I wanted to share some of the comments I’ve had about the two dehumidifer blogs (written by my husband) that I’ve posted
From Carl Wisniewski:
I have an opinion and suggestions…
Dehumidifiers are just like refrigerators, just not as cold. They cool down the air passing over the coils causing the “dew” in the air to condense and drip into the storage bin or go down a drain. I have a 10 year old, 40-pint unit in my basement.This has been a wet spring/summer and the units are working on overtime. You never hear them running in the fall and winter. The don’t work well when the coils frost over. Operating a frosted unit for an extended period of time can cause premature failure of the compressor. “Frosted coils” happen when the room air temperature gets too cold. Most are not designed to work when the air temp drops below 70 degrees F. My basement is cooler than the rest of the house. I had to elevate the unit (warm air rises) to get it to work better. A small fan moves basement air around to help. I attached a section of garden hose to the drain so it would drain directly to my sump crock.
Some units have a de-ice or defrost control that shuts the compressor down to allow the frost to melt and drip off. These controls fail often and the compressor runs itself to death. A bad on/off switch, a dirty humidistat, a bad compressor relay, or many other reasons could cause your dehumidifier to stop running. If you have it repaired, you then have to decide if the repair is justified versus the cost of a new one. I bought one rated for a larger area than I needed. It does not run as long and can handle heavy “wet” periods. I hope this helps.
From Dave Kennedy:
I’ve had the same dehumidifier for more than 25 years and it runs like a charm. (Westinghouse brand…how’s that for a dinosaur?) However, several times the circulating fan has slowed or seized thereby allowing the unit to frost up and cease functioning. This is a very common point of failure in a device. There are few other moving parts in a dehumidifier. If your unit’s blade doesn’t spin freely, I suggest removing the fan (likely two screws and a wire harness) and examine it for oil holes. If they exist, place several drops of 20W oil (3 in 1 brand) in the ports and spin the blade to work it in. This may work.
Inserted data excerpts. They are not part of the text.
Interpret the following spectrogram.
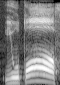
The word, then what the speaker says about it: يطاف: فانتبه، اسمع: يو يطا يطاف عليهم.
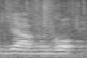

Else, you may need to disassemble the motor to clean and lubricate the bushings and bearings. (I’ve done this several times successfully.) Finally, if the motor really has seized up and can’t be freed, consider replacing the motor. I bought a replacement at a parts store over off Mt. Read Blvd. Take the old motor with you and know the direction of the motor’s rotation….A “generic” motor was about $45 versus the “official part” which was close to $100. If you’re somewhat handy, this is an easy repair. It saves more than $100 in replacement costs, it keeps the refrigerant fluorocarbons out of the atmosphere and the hunk of steel out of the landfill.
BTW: I’ve repaired several “curb finds” this way and now have a spare unit.